First, the kids made their own trail mix. The kids could pick up to 4 scoops from pretzels, marshmallows, marshmallow cereal, Annie's Bunnies, and Annie's cheese crackers. While they ate their snack, I read "Glue." After the story, I held up a vase filled with PEEPs. The kids came up and wrote how many PEEPs they thought were in the jar. Each guess was very close and two kids guessed correctly! 25 PEEPs!

Then, we checked on our Dissolving PEEPs experiment. I even let them touch a few of them. We swished the jars around to get a good look at the bottoms of the PEEPs. We talked about what the soda and tea were doing to the chicks and what that might mean for our teeth. I reminded them how solid the PEEPs were to begin with and if any physical changes were taking place. We looked at color, size, and movement, too.

Then, I gave each child a glue bottle, a piece of black paper, and a cup 3/4 full of small marshmallows. I set crayons and toothpicks on the table and we made 3D marshmallow sculptures. Very creative kids!

Then we had 40 minutes of free time. They could choose from Pentominoes, checkers, drawing, quiet reading, puppets, dollhouse, trains, and LEGOs.

Tuesday, April 8, 2014

After-School Library Camp: Marshmallows Day 1

On Monday, we had 5 children attend After-School Library Camp. We are focusing on marshmallows this week!

First, we introduced ourselves and shared our favorite marshmallow treat. Then, I read aloud "Little White Rabbit" by Kevin Henkes. Following the book, we had a snack of peanut butter cookies and marshmallow hot chocolate.

Next, we started our Dissolving Peeps Experiment. Using a variety of liquids, we are hoping to find out which one will dissolve a Peep the quickest (if at all!) and what happens to the Peeps over time. We placed 6 Peeps in 6 canning jars, then poured water, salt water, apple cider vinegar, soda, tea, and liquid hand soap in the jars. We made our guesses and will periodically check and note what is happening! Stay tuned!

Then, we used popsicles sticks and bunny peeps to paint: Painting with my Peeps. Look at the great art!

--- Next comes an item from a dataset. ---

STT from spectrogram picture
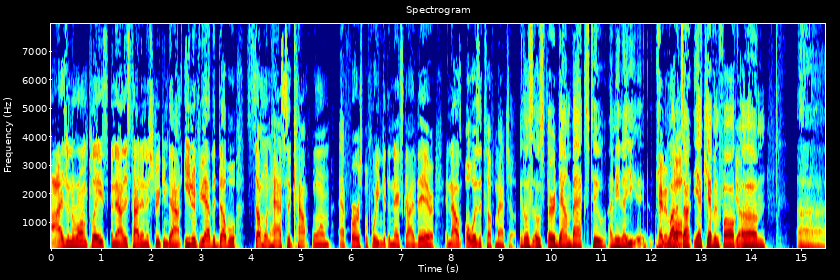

After most friends were finished with their art, I read Mary Jane Auch's book, "Eggs Mark the Spot."

Following the second story, the children had 35 minutes of free time. They could paint more, read quietly, build with LEGOs, or use the dollhouse, trainset, and puppets. I also gave them the option to do homework ;)

It was a great afterschool program and I am excited for the rest of the week's activities and snacks!